For hemodynamically stable patients, surgical intervention should be performed 5 to 7 days after the injury. Either an external fixation device or open reduction fixation is used for isolated anterior arch fractures. The preferred treatment of choice for unstable pelvic fractures is anatomic reduction and rigid internal fixation. In addition, minimally invasive methods, such as percutaneous iliosacral screw fixation for fracture dislocations of the sacroiliac joint, are increasingly applied in the clinical setting. The sacral pedicel axial view projection is an optimal radiographic technique for percutaneous placement of iliosacral screws in clinical practice. AO classification of pelvis fractures provides a guide in selecting appropriate surgical plans: type A2 and B1 injuries, in which symphysis separation is less than 2.5 cm, can be managed nonsurgically; if symphysis disruption is greater than 2.5 cm, either an external fixation device or plate fixation can be applied; type B2 injuries, being relatively mild, require only reduction and maintenance in proper position; type B3 injuries with shortening of the limb > 1.5 cm should be considered for internal fixation. Operative reduction and internal fixation should be performed if the fracture fragments protrude into the perineal region.
Type C fractures should be treated with an anterior external fixation device combined with skeletal traction (8 to 12 weeks), or operative reduction and internal fixation. In addition to iliosacral screw fixation, posterior pelvic disruptions can be treated with the use of posterior tension band plate and the minimally invasive adjustable plate (MIAP). The MIAP conforms to the irregular shape of posterior pelvic ring and can be used without prebending. This plate also has a role in reducing compressed or separated fractures/dislocations. Favorable clinical and radiological outcomes can be achieved in treating posterior pelvic disruptions with MIAP.
The acetabulum is a hemispherical horseshoe-shaped articular cavity, with a diameter of 3.5 cm, which articulates with the head of femur. It is formed at the confluence of the ilium, ischium, and pubis, and is situated near the middle of the outer surface of the hip bone, between the anterior superior iliac spine and ischial tuberosity (▶ Fig. 7.24).
The hip joint is enclosed in a strong fibrous capsule and surrounding musculature, which provide a good amount of stability. At the lower brim of the acetabulum is the acetabular notch. The external surface of the acetabulum is partly articular, partly nonarticular; the articular segment forms a curved, crescent-moon shaped surface, the lunate surface; the nonarticular portion contributes to a circular depression, the acetabular fossa, situated at the bottom of the acetabulum, inside which the Haversian gland is located and enhances the depth of the hip joint.

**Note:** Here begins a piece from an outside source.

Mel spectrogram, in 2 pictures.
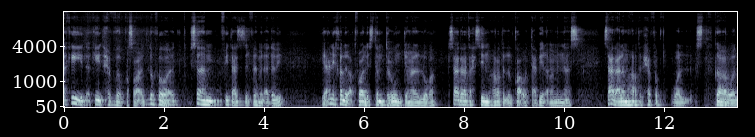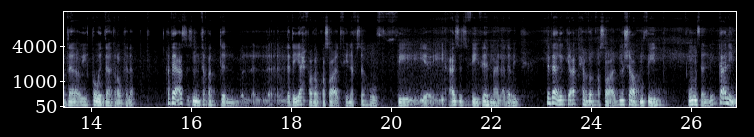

The acetabulum is divided into anterior and posterior columns, and dome (▶ Fig. 7.25). The anterior column (iliopectineal) begins at the iliac wing and extends down the anterior portion of the acetabulum, through the superior pubic ramus to the symphysis pubis. It is composed of the iliac crest, the iliac spines, the anterior wall, the anterior one-half of the acetabulum, and the superior pubic ramus, and can be divided into major three parts: the iliac, acetabular, and pubic portions. The posterior column (ilioischial line) begins at the sciatic notch and extends down the posterior acetabulum into the ischium. It is composed of dense bone superior to the sciatic notch, posterior wall, and posterior one-half of the acetabulum and the ischium. The dome, or roof of the acetabulum, formed by the iliac bone, is the weight-bearing surface, making up 40% of the acetabulum.